Well, I'm back, after, as expected, a truly hectic weekend. Sad that the weather was so wretched - and it didn't help that in the Hall of Residence there was no hot water - glad to come back to my creature comforts. It's weird being in a student environment like a single room in a hall - memories of long ago at university and a time when trolling down a corridor just to get to a loo fine by me. Now, it very definitely isn't. Strange also to experience silence and alone-time - apart from the relentless thump thump of footsteps along aforesaid corridor and the swish-thunk of firedoors. I might have done some writing - I certainly got some thinking done - if I hadn't been so damn tired. Even fell asleep over the indulgence-read I'd brought with me, C.J. Sanson's 'Dark Fire'. This is no reflection on the quality of his writing, even though it was a story that took a while to heat up (sorry) - just the aforesaid knackeredness.
I taught a day course in plotting to a very nice group and we had a fun time, but it's frustrating to try to cram so much into so little time. It's impossible to be comprehensive, but I will insist on trying. On Friday evening I felt absolutely braindead and as if I was coming down with flu, so went to bed early. Saturday started (after a shower so tepid I really regretted having long hair which took ages to rinse) with an opening speech by Jacqueline Wilson who daunted all of us by explaining she spends 90% of her time now just being a professional author, which means not writing but travelling around giving talks, doing booksignings, school visits and so on. Her early training as a journalist for DC Thompson means she has the ability to write in very short bursts, anywhere, anytime, and then she 'stitches together the patchwork' of little bits she has created. I wish I could just turn the flow off and on at will like that but can't. I was able to have a brief chat with her at lunchtime - she is friendly and positive, with as she said herself, something of the ten year old about her still. Never was an ex-journalist less hardbitten.

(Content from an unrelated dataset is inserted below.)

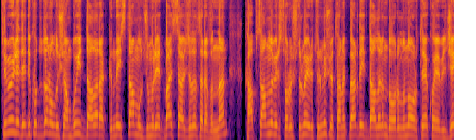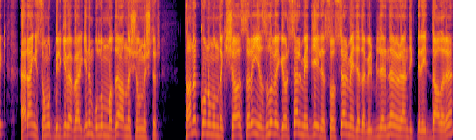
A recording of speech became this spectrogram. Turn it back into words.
Tümüyle dedikodudan oluşan bu iddialar hakkında İstanbul Cumhuriyet Başsavcılığı tarafından kapsamlı bir soruşturma yürütülmüş ve tanıklarda iddiaların doğruluğunu ortaya koyabilecek herhangi somut bilgi ve belgenin bulunmadığı anlaşılmıştır. Tanık konumundaki şahısların yazılı ve görsel medya ile sosyal medyada birbirlerinden öğrendikleri iddiaları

I gave a lecture on editing in the morning and one on characterisation in the afternoon and then I was done - so could enjoy a stint in the bar after the Saturday dinner with a clear conscience. I met the novelist Kate Harrison, author of 'The Starter Marriage, 'Old School Ties' and now 'The Self Preservation Society', who was great fun - see her website, http:www.kate-harrison.com, especially if you're a chick-lit writer. Also my longterm friends Mike Greenhough, ace of haibuns, and the novelist Sally Spedding, whose novels are dark and supernatural, and who specialises in threatening and mysterious landscapes. Sally spends part of her time in France, in Cathar country, lucky thing. See her website http://sallyspedding.com Finally, Crysse Morrison, author of 'Frozen Summer' and 'Sleeping in Sand' was there. She teaches novel writing, amongst other things, including on the island of Skyros and she was sporting a wonderful tan, having just come back from Crete. Her website is at http://www.crysse.pwp.blueyonder.co.uk
Arriving at Winchester station yesterday to catch the train to Oxford, I was bemused to see a large police presence there and had no idea why until I got home and had the use of a telly again, and discovered the latest terrorist activities.
Now I'm in for another busy week as I get ready to start teaching a summer school on novel-writing for the university's summer school programme. This will be intense stuff! I should really be tucked up in bed trying to get ahead with my sleep quotas, not blogging to you lot!